Facet joint blocks or medial branch blocks can provide pain relief that lasts from days to years. If you get good, lasting benefit from the injections, the procedure may be repeated. If you get good, short-term benefit, you could be considered for another procedure called facet rhizotomy (radiofrequency ablation), which may provide longer-term relief of months to years. If you do not get any benefit from the procedure, the block still has diagnostic value in that it means that the pain is likely not coming from the targeted facet joints.



TriCities Spine in Bristol, TN is a by-product of discussions with case managers, rehab nurses and managed care experts on a local and national level who believe that spine care can be improved through a multidisciplinary team approach. TriCities Spine includes a board-certified neurosurgeon who specializes in spine, Dr. Jim Brasfield, teamed with a pain management specialist and spine-specialized physical therapy. TriCities Spine physicians already see a variety of complex cases from across Eastern Tennessee, Virginia, North Carolina and Kentucky. TriCities Spine emphasizes a nonsurgical approach to back pain, recognizing that in most cases spine surgery should be the last card to be played after nonsurgical options have been tried. About half of patients are referred to TriCities Spine by other doctors in the region. TriCities Spine also cares for those who injure themselves at the workplace. The strength of TriCities Spine lies in the medical expertise brought in by a variety of specialists who complement each other, including experts in physical medicine and neurosurgery. An internal pain specialist is often able to relieve some back and neck pain symptoms with special injections that enable a patient to bridge to therapy.
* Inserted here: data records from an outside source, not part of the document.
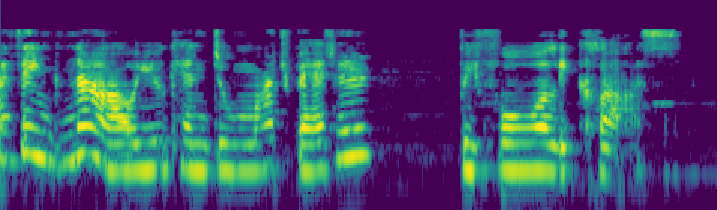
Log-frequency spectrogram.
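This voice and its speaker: A woman's somewhat breathy, medium-pitched voice with a non-native accent, ordinary pitch variation and a very slow pace. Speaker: psychology consultant lecturing medical students. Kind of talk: lecture. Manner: halting.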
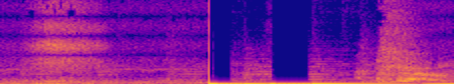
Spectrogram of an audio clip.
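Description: A single loud, abrupt sneeze bursts out partway through, sharp and sudden, then trails off into a breathy rush of air. No speech accompanies it.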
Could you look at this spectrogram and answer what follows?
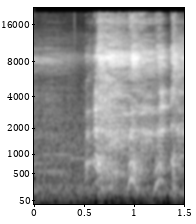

Dr. Fred Terry specializes in pain relieving lumbar spinal injections and as well as myelograms, which may reveal the amount of damage in the spine. Therapists who specialize in spine use customized hands-on treatments to relieve pain symptoms, along with special exercises to help make the back stronger, more flexible and resistant to injury. If nonsurgical treatments are not successful, Dr. Jim Brasfield is trained and proficient in the latest techniques in minimally invasive spine surgery. Because of the minimally invasive techniques used by Dr. Brasfield, many patients are able to have their spine surgery and then return home the same day to recover in the comfort of their own home.